India’s relationship with Russia is even more valuable. The Stockholm International Peace Research Institute shows that India is the world’s single-largest weapons importer, spending more than $100 billion on new arms from 2008 to 2017. Russia is by far India’s largest weapons supplier, accounting for around 62 percent of its total imports. The U.S. supplies only 15 percent of India’s weapons imports. Even more valuable to India is Russia’s willingness to undertake joint ventures with Indian arms manufacturers, thereby aiding India’s modernization of its own weapons production capability.
India’s decision to trade with Iran and Russia, despite U.S. sanctions, could represent serious fissures in the foundations of the U.S.-India partnership. Signs of cracks in this partnership are significant because of what Bible prophecy says on the topic of India in the “latter years.” This phrase refers to the time we are living in now, which you can prove by studying our article “Are These the ‘Last Days’?”
The Trumpet has often written about a 200 million-man Asian army that Bible prophecy says will form in the “latter years.” In our September 2014 issue, editor in chief Gerald Flurry wrote:
The Bible gives some important details about this largest army ever assembled on Earth. It tells us which nations will contribute soldiers to it. It shows it will include the combined forces from several Asian nations. It refers to this Asian confederacy as the “kings of the east” (Revelation 16:12). …
A prophecy in Ezekiel 38 gives us some of these important details. “And the word of the Lord came unto me, saying, Son of man, set thy face against Gog, the land of Magog, the chief prince of Meshech and Tubal, and prophesy against him” (Ezekiel 38:1-2). …
Scholars generally agree that “Gog” is Russia and that “the land of Magog” includes China. The descendants of Meshech and Tubal have been found together throughout history. In Assyrian and Greek histories, Meshech appears as Musku, Muski or Mushki—all names related to the Russian spelling of Moscow, as you can read in the International Standard Bible Encyclopedia. What about Tubal?

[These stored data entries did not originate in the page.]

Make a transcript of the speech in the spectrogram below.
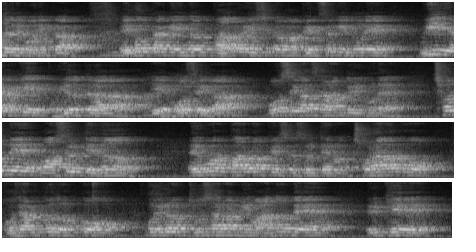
3절에 보니까 애굽 땅에 있는 바로의 신하와 백성의 눈에 위대하게 보였더라. 예, 모세가 모세가 사람들이 눈에 처음에 왔을 때는 애굽 바로 앞에 섰을 때는 초라하고 보잘것없고 뭐 이런 두 사람이 왔는데 이렇게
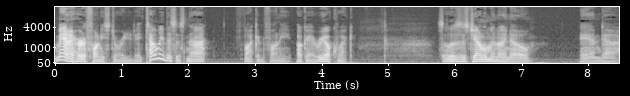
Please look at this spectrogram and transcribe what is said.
man, I heard a funny story today. Tell me this is not fucking funny. Okay, real quick. So there's this gentleman I know, and uh,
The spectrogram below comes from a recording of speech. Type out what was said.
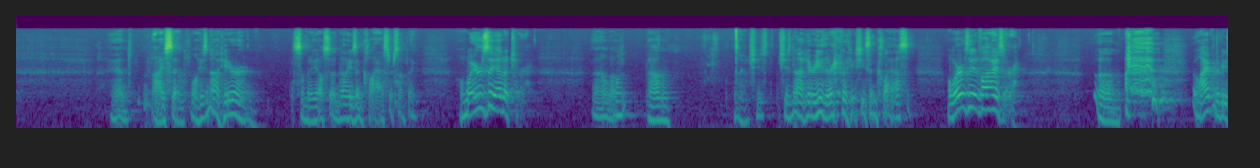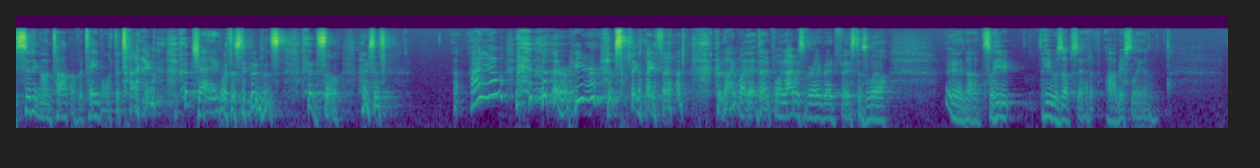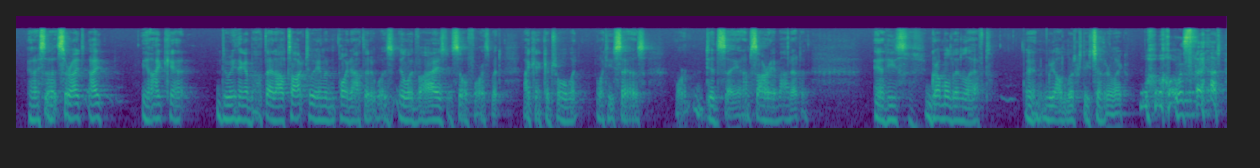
And I said, Well, he's not here. And somebody else said, No, he's in class or something. Where's the editor? Uh, well, um, she's, she's not here either. she's in class. Well, where's the advisor? Um, well, I happened to be sitting on top of a table at the time, chatting with the students. And so I said, I am, or here, something like that. And I, by that, that point, I was very red faced as well. And uh, so he, he was upset, obviously. And, and I said, Sir, I, I, you know, I can't do anything about that. I'll talk to him and point out that it was ill advised and so forth, but I can't control what, what he says or did say, and I'm sorry about it. And, and he's grumbled and left. And we all looked at each other like, what was that?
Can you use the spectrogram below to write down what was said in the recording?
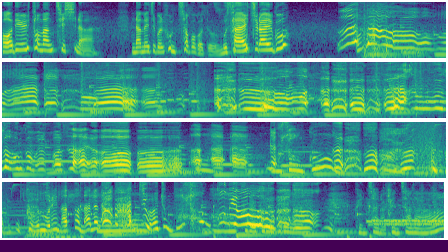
어딜 도망치시나? 남의 집을 훔쳐보고도 무사할 줄 알고? 무서운 꿈을 꿨어요. 무서운 꿈? 괴물이 나타나는 아주 아주 무서운 꿈이요. 그래, 그래, 그래. 괜찮아, 괜찮아.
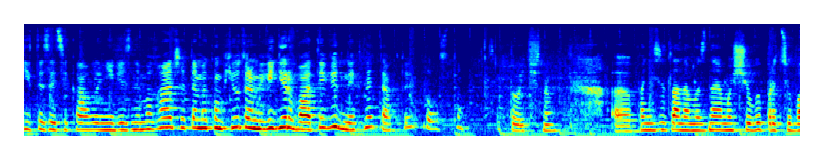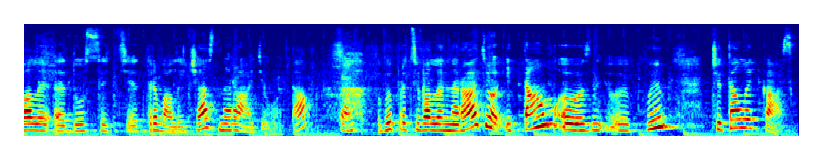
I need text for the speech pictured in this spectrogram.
діти зацікавлені різними гаджетами, комп'ютерами, відірвати від них не так то й просто. Точно. Е, Пані Світлана, ми знаємо, що ви працювали е, досить тривалий час на радіо, так? Так. Ви працювали на радіо і там е, ви читали казки,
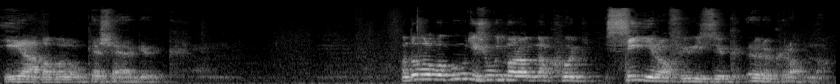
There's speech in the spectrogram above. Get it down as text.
hiába való kesergők. A dolgok úgy is úgy maradnak, hogy szíra fűzzük örökrabnak.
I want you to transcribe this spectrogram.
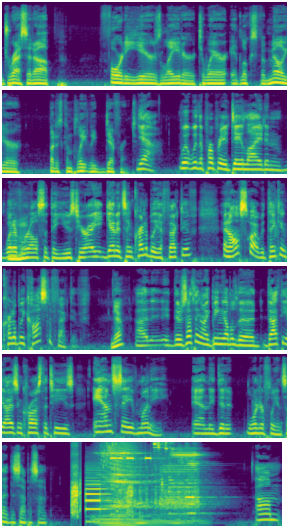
dress it up 40 years later to where it looks familiar but it's completely different Yeah, with, with appropriate daylight and whatever else that they used here. I, again, it's incredibly effective, and also I would think incredibly cost effective. yeah Uh, there's nothing like being able to dot the i's and cross the t's and save money, and they did it wonderfully inside this episode. Um,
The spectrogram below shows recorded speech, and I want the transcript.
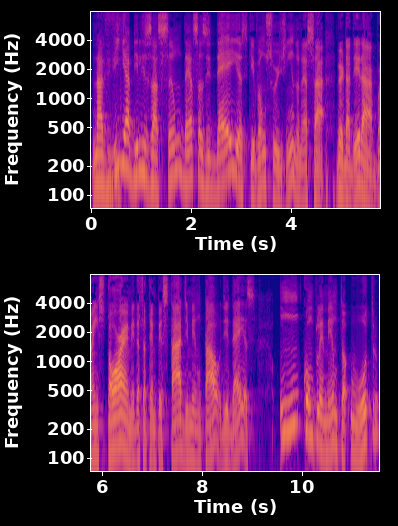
na viabilização dessas ideias que vão surgindo nessa verdadeira brainstorm, dessa tempestade mental de ideias um complementa o outro,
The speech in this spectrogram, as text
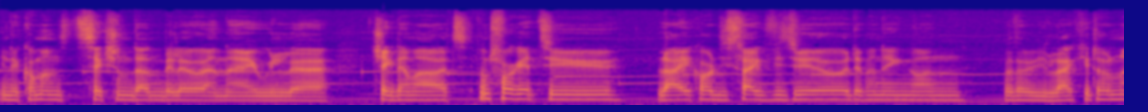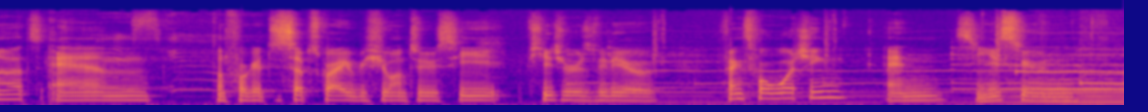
in the comment section down below and I will uh, check them out. Don't forget to like or dislike this video depending on whether you like it or not and don't forget to subscribe if you want to see future videos. Thanks for watching and see you soon.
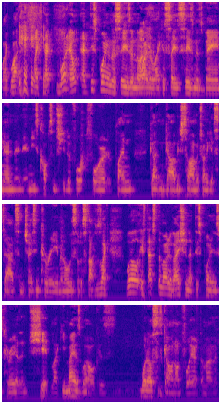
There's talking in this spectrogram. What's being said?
Like what? Like yeah. At, what el- at this point in the season, the Well, way the. Lakers season has been, and, and, and he's copped some shit for, for it, playing in garbage time and trying to get stats and chasing Kareem and all this sort of stuff. It's like, well, if that's the motivation at this point in his career, then shit, like you may as well because what else is going on for you at the moment?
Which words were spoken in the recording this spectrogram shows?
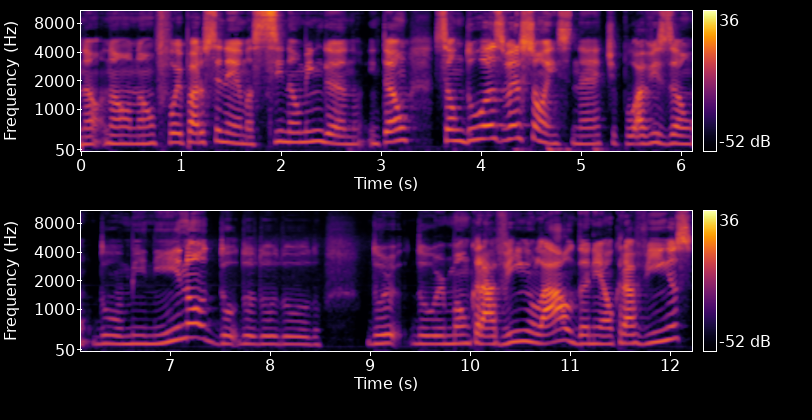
não, não, não foi para o cinema, se não me engano. Então, são duas versões, né? Tipo, a visão do menino, do, do, do, do, do, do irmão Cravinho lá, o Daniel Cravinhos,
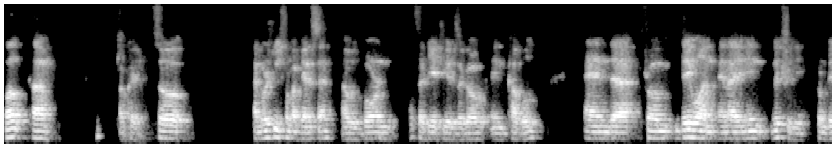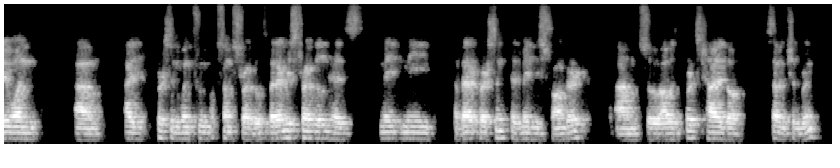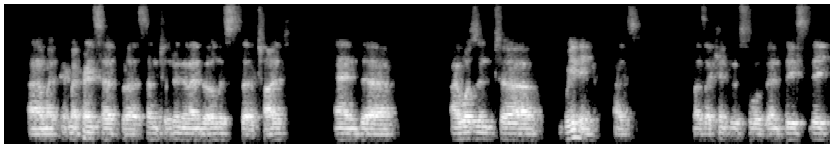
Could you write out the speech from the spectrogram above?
Well. Um Okay, so I'm originally from Afghanistan. I was born 38 years ago in Kabul. And uh, from day one, and I mean literally from day one, um, I personally went through some struggles, but every struggle has made me a better person, has made me stronger. Um, so I was the first child of seven children. Uh, my, my parents have uh, seven children, and I'm the oldest uh, child. And uh, I wasn't uh, breathing as as I came to the school. Then they they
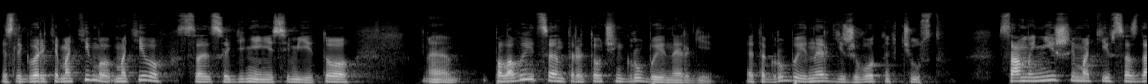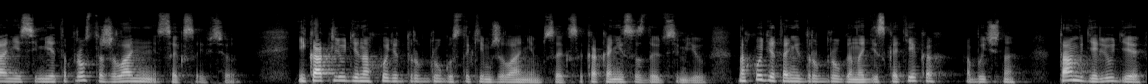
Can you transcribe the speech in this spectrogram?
Если говорить о мотивах, мотивах соединения семьи, то э, половые центры – это очень грубые энергии. Это грубые энергии животных чувств. Самый низший мотив создания семьи – это просто желание секса и все. И как люди находят друг друга с таким желанием секса, как они создают семью. Находят они друг друга на дискотеках обычно, там, где люди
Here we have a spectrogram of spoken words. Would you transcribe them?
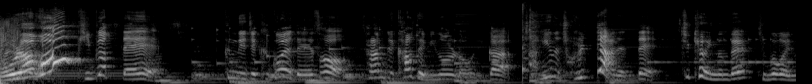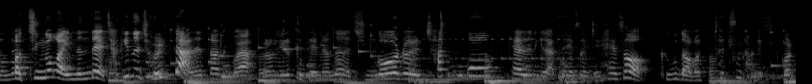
뭐라고? 비볐대. 근데 이제 그거에 대해서 사람들이 카운터에 민원을 넣으니까 자기는 절대 안 했대. 찍혀 있는데 증거가 있는데? 어, 증거가 있는데 자기는 절대 안 했다는 거야. 그럼 이렇게 되면은 증거를 찾고 해야 되는 게 낫다 해서 이제 해서 그분도 아마 퇴출 당했을 걸.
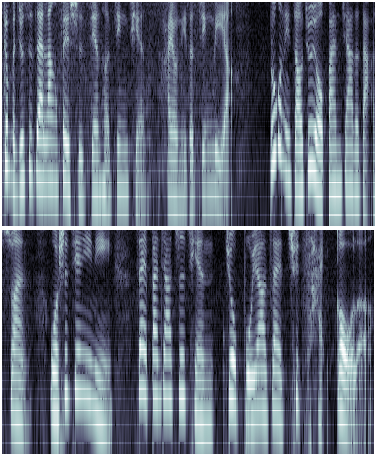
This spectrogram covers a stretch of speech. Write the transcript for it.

On the eastern side of the Ural Mountains lies the city of Tobolsk, named after the Tobol River, derived from Tubal. Tobolsk was once the seat of Russian government over Siberia and was basically considered Russia’s Asian capital.
It is clear that this army will be led by Russia. Ezekiel’s prophecy goes on to say that this massive, Russian-led army will include “Ethiopia, and Libya …” (Ezekiel 38:5). In this verse, these two names would more accurately be translated “Cush” and “Phut,” as Young’s Literal Translation, the Darby Bible and other translations correctly render them. Some segments of the peoples of Cush and Phut settled in Africa; the rest migrated to India. And the context of this scripture shows that it refers not to African peoples, but mainly to modern-day Indian peoples.
With India now relying more on Russia and Iran, to the detriment of its ties with the U.S., the stage is being set for India to take its place among “the kings of the east.”
To understand more about India and the end-time Asian bloc that is now forming, order a copy of our free booklet Russia and China in Prophecy . ▪